by Joe Thompson
opened: 07-Apr-1957. Powell St from Market to Jackson, Jackson from Powell to Hyde. Hyde to Beach St, to off-street turntable. Southbound, Hyde to Washington, Washington to Powell.
powerhouse: Washington & Mason.
grip: Eppelsheimer bottom grip, lever-operated
cars: single-ended California cars.
turntables: single track.
notes: The San Francisco Municipal Railway was the first significant muncipal transit company in the United States, opening its first electric streetcar line, the A Geary, on 28-December-1912.
San Francisco voters approved a Municipal Railway on Geary Street in 1909. The Geary Street Park & Ocean Railway was taken over by city in 1912. The last cable cars ran 12-May-1912. Here are two San Francisco Chronicle articles about the last of the Geary Street cable cars:
Muni operated no cable cars until it took over the Market Street Railway in 1944, when it inherited the former Ferries & Cliff House Powell/Mason and Washington/Jackson lines.
Muni sent several cable cars out of San Francisco to help promote the city of San Franciso. In September, 1948, car 514 went to the California State Fair. In 1949, car 524 went to the Chicago Railroad Fair. In 1950, car 524 went to Los Angeles to ride down Broadway as part of a parade for the Shriners convention.
In 1952, Muni acquired the California Street Cable Railroad's California Street, O'Farrell/Jones/Hyde, and Jones Street shuttle lines. Muni killed the shuttle on 06-Feb-1954 and the O/J/H on 15-May-1954.
Muni decided to close the Cal Cable barn at California & Hyde and consolidate all operations at Washington & Mason. Muni converted the California Street line to use the Eppelsheimer bottom grip between 29-December-1956 and 27-December-1957. Muni combined the Washington/Jackson and O'Farrell/Jones/Hyde lines into the Powell/Hyde line, which opened on 07-April-1957.
The crossing at Powell and California is controlled by a manned signal tower.

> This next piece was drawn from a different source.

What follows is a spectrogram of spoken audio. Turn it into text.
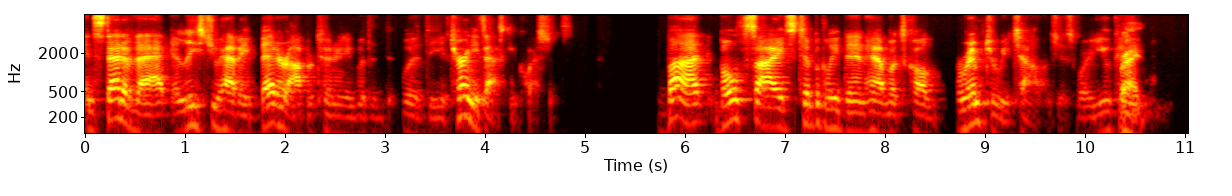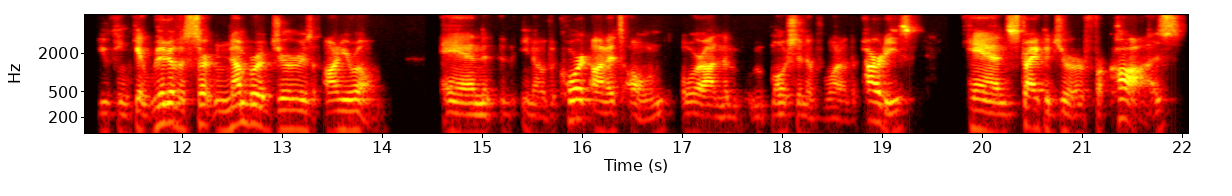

Read Emiliano J Echeverria's article about the tower.
Muni assigned route numbers to its cable car lines:
San Francisco's cable cars were added to the National Register of Historic Places in 1966, as entry #66000233.
According to Muni's 2003 draft Short Range Transit Plan, the three cable car lines carried 21,500 passengers in Fiscal Year 2002. The plan contains many interesting items, including some of Muni's plans for the near future: Installing Automatic Vehicle Locator (AVL) Systems on the cable cars; Installing an improved Closed Circuit Television (CCTV) system in the cable car barn; Renovating the Cable Car Museum; Upgrading the terminal at Bay and Taylor by installing a new ticket booth, operator convenience station, and operator restroom; Addressing the "downturn in Cable Car performance" by improving physical training of operators, assigning dedicated inspectors, doing better strength screening of applicants, and adjusting schedules. It also lists the goals of the FY1998-FY2009 Cable Car Infrastructure Rehabilitation Program, which include: Overhauling all four turntables, and redesigning and replacing the outdoors ones in 2008-2009; Implementing more signal preemption; Replacing the computer system in the control room; Replacing track and slot rail in many locations. Thanks to Matt Lee for pointing out the report.
Roster of active SF Cable Cars
Go to SF cable car lines in detail.
Go to top of this page.
Where & When/
Chronology/ Miscellany/ /Links /Map /Bibliography
Copyright 1996-2012 by Joe Thompson. All rights reserved.
Last updated 01-December-2012